Study says many USA dial-up users don’t want broadband

Posted on July 3, 2008  /  1 Comments

A new study suggests that attitude rather than availability may be the key reason why more Americans don’t have high-speed Internet access.

The findings from the Pew Internet and American Life Project challenge the argument that broadband providers need to more aggressively roll out supply to meet demand.

Only 14 percent of dial-up users say they’re stuck with the older, slower connection technology because they can’t get broadband in their neighborhoods, Pew reported Wednesday.

Thirty-five percent say they’re still on dial-up because broadband prices are too high, while another 19 percent say nothing would persuade them to upgrade. The remainder have other reasons or do not know.

Read the full story in Associated Press here.

1 Comment

  1. Interesting that rural users express a greater interest in broadband than urban.

    This suggests that the flat-rate, bundled pricing for local calls that is found in the US and Canada (but not anywhere else) could be playing a role. In the flat-rate system, you do not pay for the minutes you are connected; all you pay for are the ISP charges. This makes dial-up a lot cheaper in the US and Canada than elsewhere, if the call is local. In the urban areas,the call to the ISP is almost always a local call.

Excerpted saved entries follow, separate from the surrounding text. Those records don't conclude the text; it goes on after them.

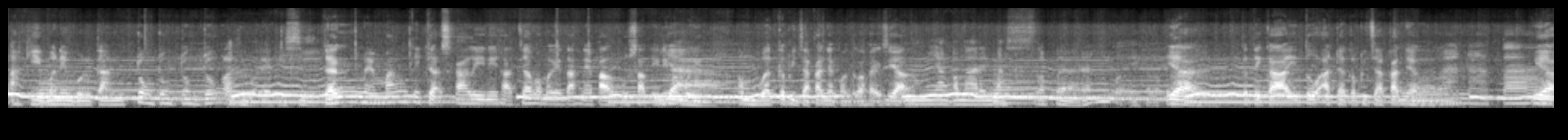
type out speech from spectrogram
lagi menimbulkan dung dung dung dung lagi dan memang tidak sekali ini saja pemerintah Nepal pusat ini Ya. memberi- membuat kebijakan yang kontroversial Hmm, yang kemarin pas lebaran kok ya kalau Iya, ketika itu ada kebijakan yang Natal ya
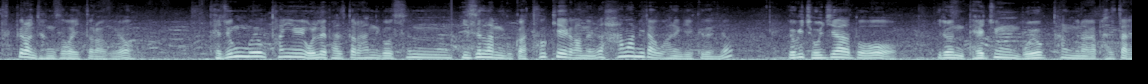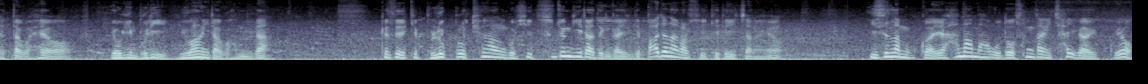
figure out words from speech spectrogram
특별한 장소가 있더라고요. 대중목욕탕이 원래 발달한 곳은 이슬람 국가 터키에 가면 하맘이라고 하는 게 있거든요. 여기 조지아도 이런 대중 목욕탕 문화가 발달했다고 해요. 여기 물이 유황이라고 합니다. 그래서 이렇게 블룩블룩 튀어나오는 곳이 수증기라든가 이렇게 빠져나갈 수 있게 돼 있잖아요. 이슬람 국가의 하맘하고도 상당히 차이가 있고요.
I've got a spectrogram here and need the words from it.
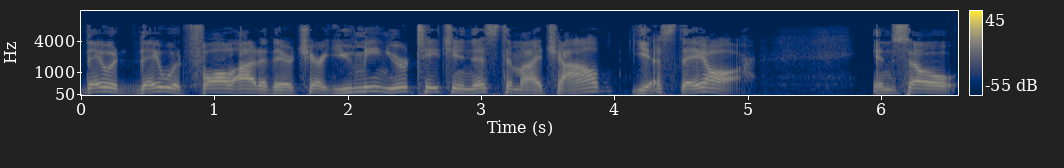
They would they would fall out of their chair. You mean you're teaching this to my child? Yes, they are. And so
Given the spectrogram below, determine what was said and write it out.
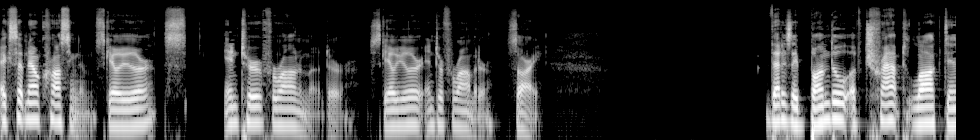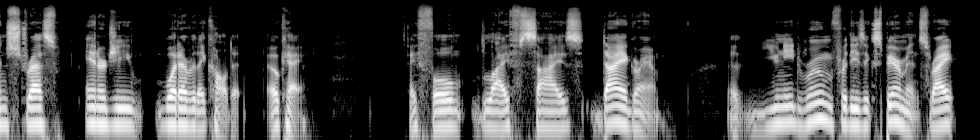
except now crossing them. Scalar interferometer. Scalar interferometer. Sorry. That is a bundle of trapped, locked in stress, energy, whatever they called it. Okay. A full life size diagram. Uh, you need room for these experiments, right?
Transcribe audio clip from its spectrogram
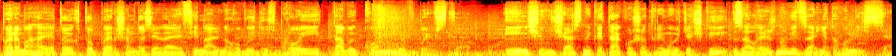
Перемагає той, хто першим досягає фінального виду зброї та виконує вбивство. Інші учасники також отримують очки залежно від зайнятого місця.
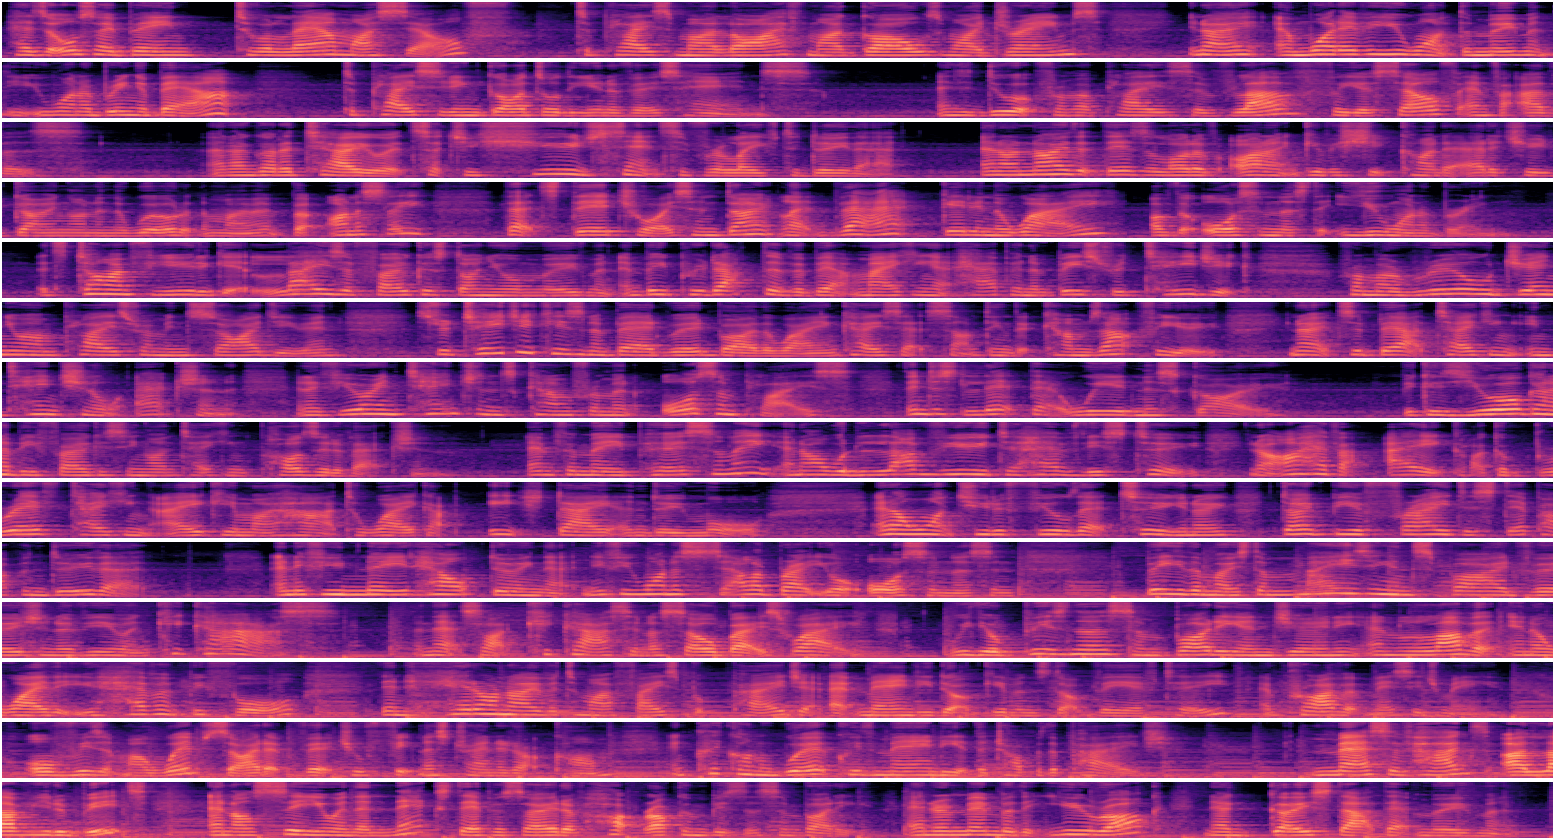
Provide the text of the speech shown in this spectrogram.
has also been to allow myself to place my life, my goals, my dreams, you know, and whatever you want, the movement that you want to bring about, to place it in God's or the universe hands. And to do it from a place of love for yourself and for others. And I've got to tell you, it's such a huge sense of relief to do that. And I know that there's a lot of I don't give a shit kind of attitude going on in the world at the moment, but honestly, that's their choice. And don't let that get in the way of the awesomeness that you want to bring. It's time for you to get laser focused on your movement and be productive about making it happen and be strategic from a real genuine place from inside you. And strategic isn't a bad word, by the way, in case that's something that comes up for you. You know, it's about taking intentional action. And if your intentions come from an awesome place, then just let that weirdness go because you're going to be focusing on taking positive action. And for me personally, and I would love you to have this too. You know, I have an ache, like a breathtaking ache in my heart to wake up each day and do more. And I want you to feel that too. You know, don't be afraid to step up and do that. And if you need help doing that, and if you want to celebrate your awesomeness and be the most amazing inspired version of you and kick ass, and that's like kick ass in a soul based way, with your business and body and journey and love it in a way that you haven't before, then head on over to my Facebook page at mandy.gibbons.vft and private message me or visit my website at virtualfitnesstrainer.com and click on Work with Mandy at the top of the page. Massive hugs, I love you to bits, and I'll see you in the next episode of Hot Rockin Business and Body. And remember that you rock, now go start that movement.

In rural areas, it may not be. Thus, it is possible that the rural users find dial-up to be expensive (in addition to the normal quality concerns).